This exercise calls for duplicating every entry below exactly, without the images.

(Records from a collection)
.....
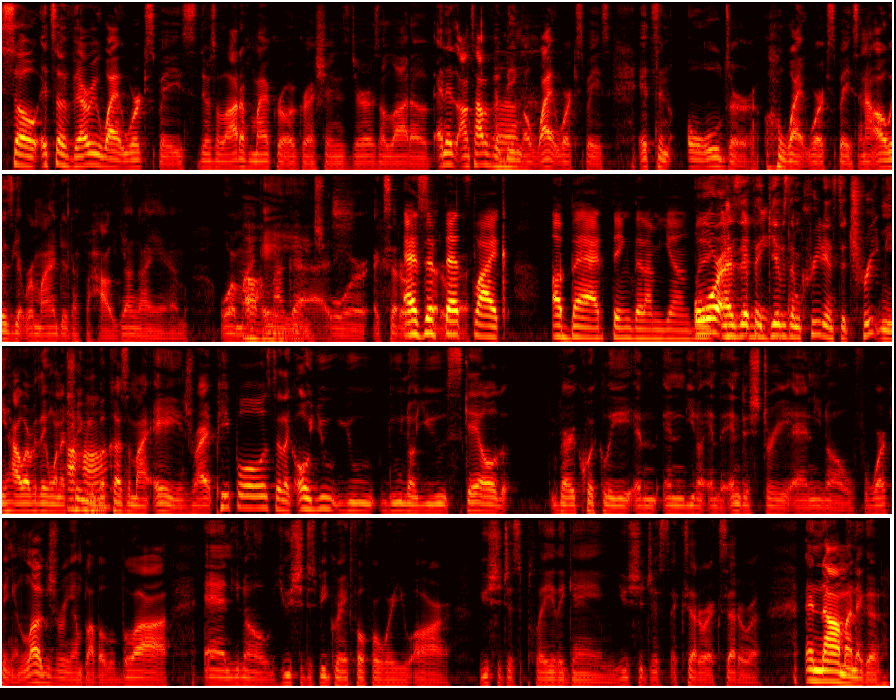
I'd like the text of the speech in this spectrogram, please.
So it's a very white workspace. There's a lot of microaggressions. There's a lot of, and it's on top of it being a white workspace, it's an older white workspace. And I always get reminded of how young I am or my oh age my or etc. As et if that's like a bad thing that I'm young. or it, as it, if it, gives them credence to treat me however they want to treat uh-huh. me because of my age, right? People say like, oh, you you you know you scaled very quickly in in you know in the industry and you know for working in luxury and blah blah blah blah. And you know you should just be grateful for where you are. You should just play the game. You should just etc etc and now nah, my nigga.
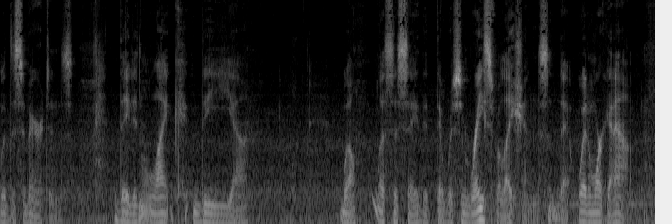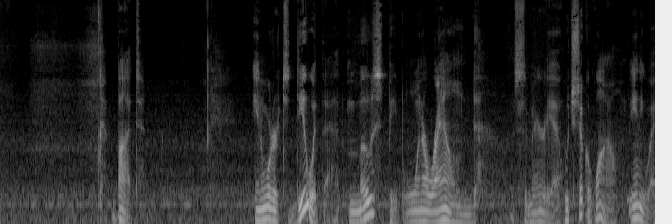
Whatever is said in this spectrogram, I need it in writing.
with the Samaritans. They didn't like the, uh, well, let's just say that there were some race relations that wasn't working out. But in order to deal with that, most people went around Samaria, which took a while anyway.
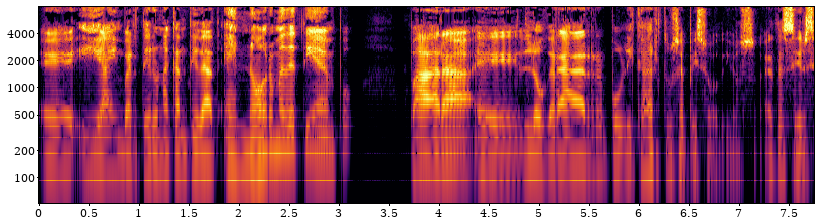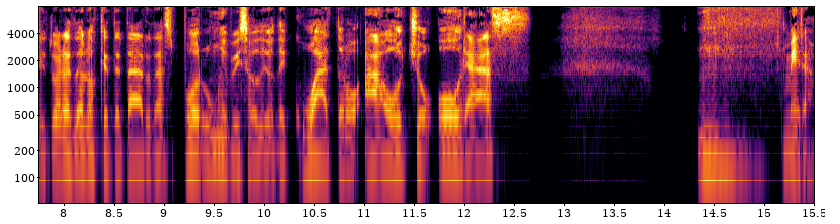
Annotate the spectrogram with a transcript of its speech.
eh, y a invertir una cantidad enorme de tiempo para eh, lograr publicar tus episodios. Es decir, si tú eres de los que te tardas por un episodio de 4 a 8 horas, mm, mira,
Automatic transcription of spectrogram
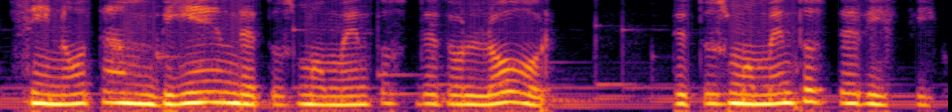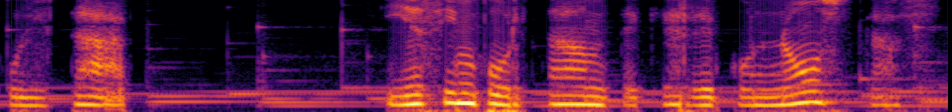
sino también de tus momentos de dolor, de tus momentos de dificultad. Y es importante que reconozcas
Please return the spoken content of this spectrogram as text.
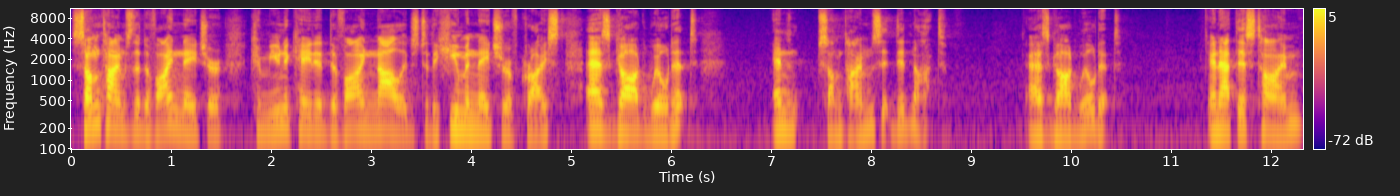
Sometimes the divine nature communicated divine knowledge to the human nature of Christ as God willed it, and sometimes it did not, as God willed it. And at this time,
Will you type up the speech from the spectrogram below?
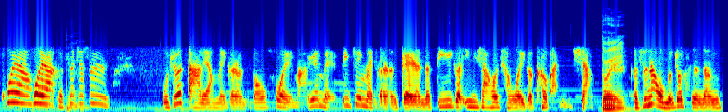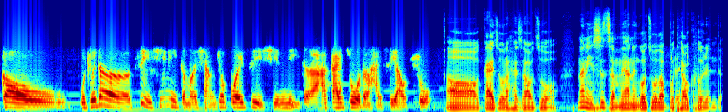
会啊，会啊，可是就是。我觉得打量每个人都会嘛，因为每毕竟每个人给人的第一个印象会成为一个刻板印象。对。可是那我们就只能够，我觉得自己心里怎么想就归自己心里的啊，该做的还是要做。哦，该做的还是要做。那你是怎么样能够做到不挑客人的？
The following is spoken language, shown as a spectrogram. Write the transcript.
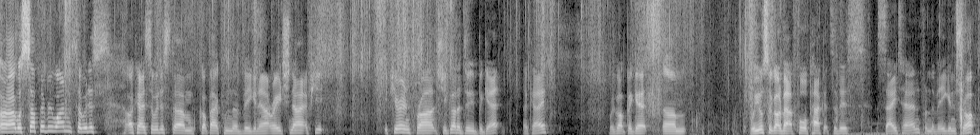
All right, what's up, everyone? So we just okay. So we just um, got back from the vegan outreach. Now, if you if you're in France, you got to do baguette. Okay, we got baguette. Um, we also got about four packets of this seitan from the vegan shop,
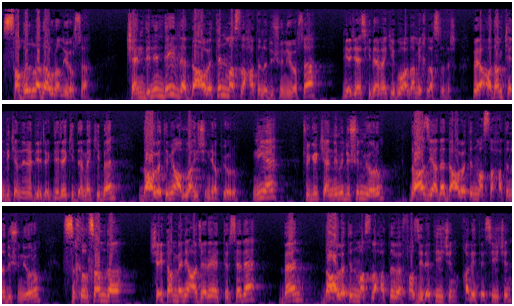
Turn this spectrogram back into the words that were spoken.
sabırla davranıyorsa, kendinin değil de davetin maslahatını düşünüyorsa diyeceğiz ki demek ki bu adam ihlaslıdır. Veya adam kendi kendine diyecek. Diyecek ki demek ki ben davetimi Allah için yapıyorum. Niye? Çünkü kendimi düşünmüyorum. Daha ziyade davetin maslahatını düşünüyorum. Sıkılsam da şeytan beni acele ettirse de ben davetin maslahatı ve fazileti için, kalitesi için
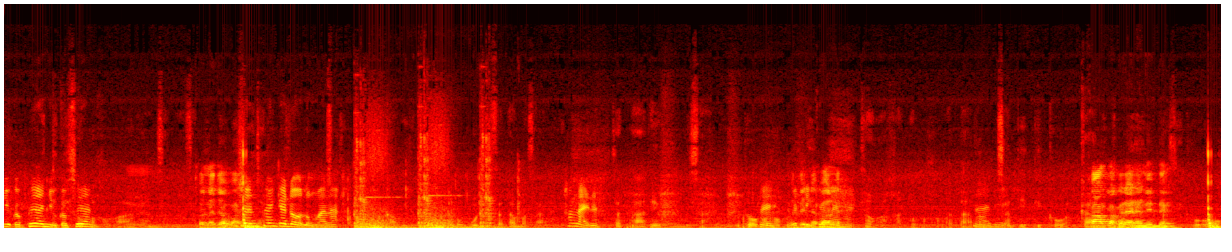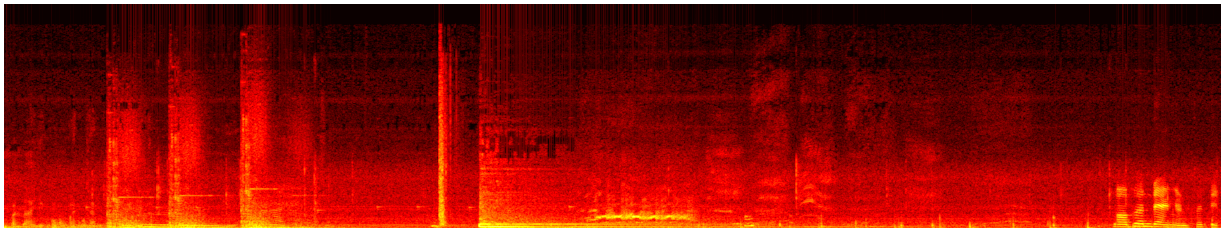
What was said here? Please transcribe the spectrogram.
อยู่กับเพื่อนอยู่กับเพื่อนอืมก็น่าจะไหวเพื่อนเพื่อนกระโดดลงมาละเท่าไหร่นะสัทธาเทวานิสาโอเคเดี๋ยวปิดเครื่องไว้ให้สวากาโตภควตาได้พี่สันติติโกฟังก่อนก็ได้นะนิดนึงโอปัญญาโกปัญญาอืมได้รอเพื่อนแดงก่อนค่อยติด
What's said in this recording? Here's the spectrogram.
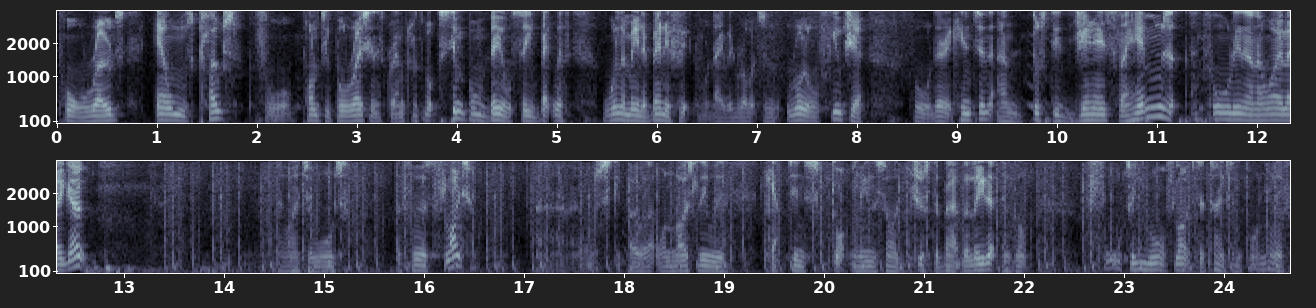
Paul Rhodes, Elms Close for Pontypool Racing, that's Graham Clutterbuck, Simple Deal, C. Beckwith, Wilhelmina Benefit for David Robertson, Royal Future for Derek Hinton, and Dusted Jenez for Hems. Called in and away they go. Away towards the first flight. Uh, we'll skip over that one nicely with Captain Scott on the inside, just about the leader. They've got 14 more flights to take, so quite a lot of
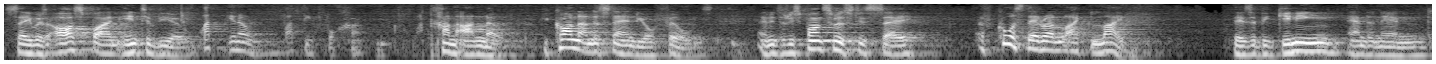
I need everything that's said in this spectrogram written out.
So he was asked by an interviewer, what, you know, what the what can I know? You can't understand your films. And his response was to say, of course they are like life. There's a beginning and an end,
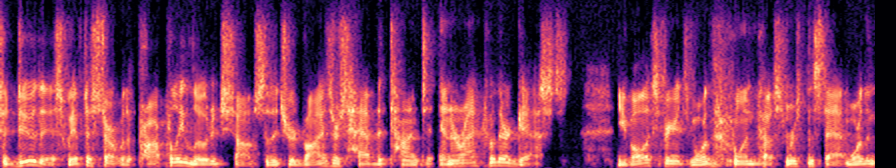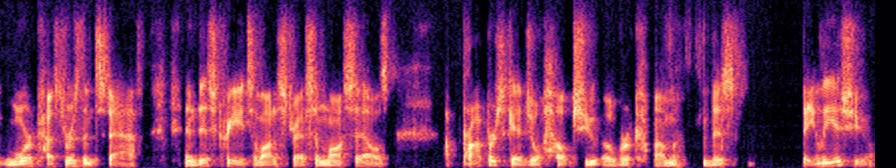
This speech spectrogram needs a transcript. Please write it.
To do this, we have to start with a properly loaded shop so that your advisors have the time to interact with their guests. You've all experienced more than one customers than staff, more than more customers than staff, and this creates a lot of stress and lost sales a proper schedule helps you overcome this daily issue.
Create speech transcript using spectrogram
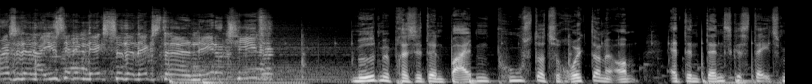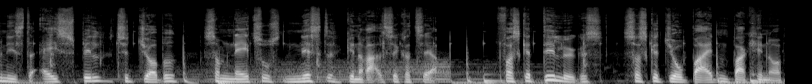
President, are you sitting next to the next uh, NATO chief? Mødet med præsident Biden puster til rygterne om, at den danske statsminister er i spil til jobbet som NATO's næste generalsekretær. For skal det lykkes, så skal Joe Biden bakke hende op.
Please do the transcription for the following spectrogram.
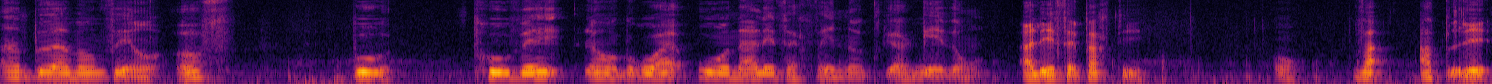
un peu avancé en off pour trouver l'endroit où on allait chercher notre cargaison. Allez, c'est parti. Va appeler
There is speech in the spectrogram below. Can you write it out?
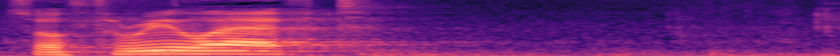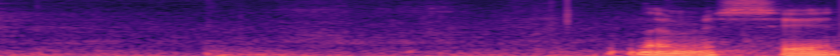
So three left. Let me see.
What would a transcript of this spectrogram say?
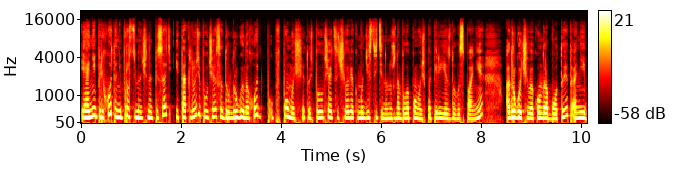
И они приходят, они просто тебе начинают писать, и так люди, получается, друг друга находят в помощи. То есть, получается, человек, ему действительно нужна была помощь по переезду в Испанию, а другой человек, он работает, они,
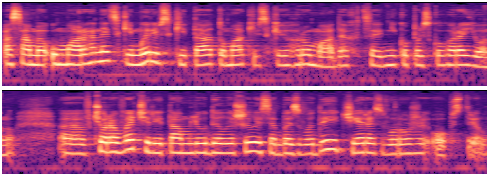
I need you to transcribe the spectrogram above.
а саме у Марганецькій, Мирівській та Томаківських громадах, це Нікопольського району. Вчора ввечері там люди лишилися без води через ворожий обстріл.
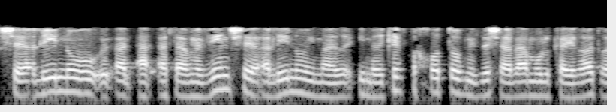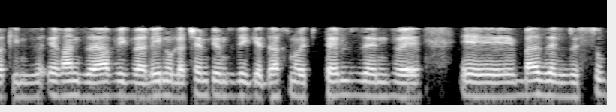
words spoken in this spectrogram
שעלינו, אתה מבין שעלינו עם, עם הרכב פחות טוב מזה שעלה מול קיירת, רק עם ערן זהבי, ועלינו לצ'מפיונס ליג, הדחנו את פלזן ובאזל, זה סוג,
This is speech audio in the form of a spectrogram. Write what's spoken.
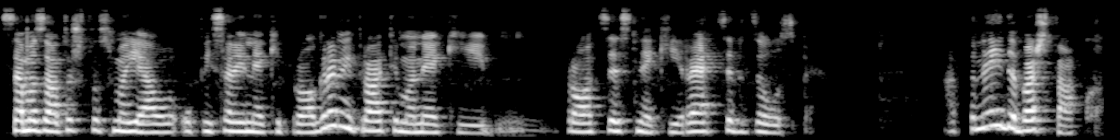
Samo zato što smo jel, upisali neki program i pratimo neki proces, neki recept za uspeh. A to ne ide baš tako.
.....
Output:
I'd like the text of the speech in this spectrogram, please.
So it's a very white workspace. There's a lot of microaggressions. There's a lot of, and it's on top of it being a white workspace, it's an older white workspace. And I always get reminded of how young I am or my oh age my or etc. As et if that's like a bad thing that I'm young. or it, as it, if it, gives them credence to treat me however they want to treat uh-huh. me because of my age, right? People say like, oh, you you you know you scaled very quickly in in you know in the industry and you know for working in luxury and blah blah blah blah. And you know you should just be grateful for where you are. You should just play the game. You should just etc etc and now nah, my nigga.
Whatever is said in this spectrogram, I need it in writing.
with the Samaritans. They didn't like the, uh, well, let's just say that there were some race relations that wasn't working out. But in order to deal with that, most people went around Samaria, which took a while anyway.
Annotate the spectrogram with a transcript of its speech.
eh, y a invertir una cantidad enorme de tiempo para eh, lograr publicar tus episodios. Es decir, si tú eres de los que te tardas por un episodio de 4 a 8 horas, mm, mira,
Automatic transcription of spectrogram
sino también de tus momentos de dolor, de tus momentos de dificultad. Y es importante que reconozcas
Please return the spoken content of this spectrogram as text.
Sometimes the divine nature communicated divine knowledge to the human nature of Christ as God willed it, and sometimes it did not, as God willed it. And at this time,
Will you type up the speech from the spectrogram below?
会啊，会啊，可是就是。我觉得打量每个人都会嘛，因为每毕竟每个人给人的第一个印象会成为一个刻板印象。对。可是那我们就只能够，我觉得自己心里怎么想就归自己心里的啊，该做的还是要做。哦，该做的还是要做。那你是怎么样能够做到不挑客人的？
The following is spoken language, shown as a spectrogram. Write the transcript.
All right, what's up, everyone? So we just okay. So we just um, got back from the vegan outreach. Now, if you if you're in France, you got to do baguette. Okay, we got baguette. Um, we also got about four packets of this seitan from the vegan shop,
Turn this spectrogram back into the words that were spoken.
sabırla davranıyorsa, kendinin değil de davetin maslahatını düşünüyorsa diyeceğiz ki demek ki bu adam ihlaslıdır. Veya adam kendi kendine diyecek. Diyecek ki demek ki ben davetimi Allah için yapıyorum. Niye? Çünkü kendimi düşünmüyorum. Daha ziyade davetin maslahatını düşünüyorum. Sıkılsam da şeytan beni acele ettirse de ben davetin maslahatı ve fazileti için, kalitesi için
What was said here? Please transcribe the spectrogram.
อยู่กับเพื่อนอยู่กับเพื่อนอืมก็น่าจะไหวเพื่อนเพื่อนกระโดดลงมาละเท่าไหร่นะสัทธาเทวานิสาโอเคเดี๋ยวปิดเครื่องไว้ให้สวากาโตภควตาได้พี่สันติติโกฟังก่อนก็ได้นะนิดนึงโอปัญญาโกปัญญาอืมได้รอเพื่อนแดงก่อนค่อยติด
What's said in this recording? Here's the spectrogram.
Paul Rhodes, Elms Close for Pontypool Racing, that's Graham Clutterbuck, Simple Deal, C. Beckwith, Wilhelmina Benefit for David Robertson, Royal Future for Derek Hinton, and Dusted Jenez for Hems. Called in and away they go. Away towards the first flight. Uh, we'll skip over that one nicely with Captain Scott on the inside, just about the leader. They've got 14 more flights to take, so quite a lot of
I need everything that's said in this spectrogram written out.
So he was asked by an interviewer, what, you know, what the what can I know? You can't understand your films. And his response was to say, of course they are like life. There's a beginning and an end,
This speech spectrogram needs a transcript. Please write it.
To do this, we have to start with a properly loaded shop so that your advisors have the time to interact with their guests. You've all experienced more than one customers than staff, more than more customers than staff, and this creates a lot of stress and lost sales a proper schedule helps you overcome this daily issue.
Create speech transcript using spectrogram
President, are you sitting next to the next uh, NATO chief? Mødet med præsident Biden puster til rygterne om, at den danske statsminister er i spil til jobbet som NATO's næste generalsekretær. For skal det lykkes, så skal Joe Biden bakke hende op.
Please do the transcription for the following spectrogram.
un peu avancé en off pour trouver l'endroit où on allait chercher notre cargaison. Allez, c'est parti. Va appeler
There is speech in the spectrogram below. Can you write it out?
So three left. Let me see.
What would a transcript of this spectrogram say?
И они приходят, они просто тебе начинают писать, и так люди, получается, друг друга находят в помощи. То есть, получается, человек, ему действительно нужна была помощь по переезду в Испанию, а другой человек, он работает, они,
I need you to transcribe the spectrogram above.
а саме у Марганецькій, Мирівській та Томаківських громадах, це Нікопольського району. Вчора ввечері там люди лишилися без води через ворожий обстріл.
words spoken in this spectrogram
שעלינו, אתה מבין שעלינו עם, עם הרכב פחות טוב מזה שעלה מול קיירת, רק עם ערן זהבי, ועלינו לצ'מפיונס ליג, הדחנו את פלזן ובאזל, זה סוג,
This is speech audio in the form of a spectrogram. Write what's spoken.
Samo zato što smo jel, upisali neki program i pratimo neki proces, neki recept za uspeh. A to ne ide baš tako.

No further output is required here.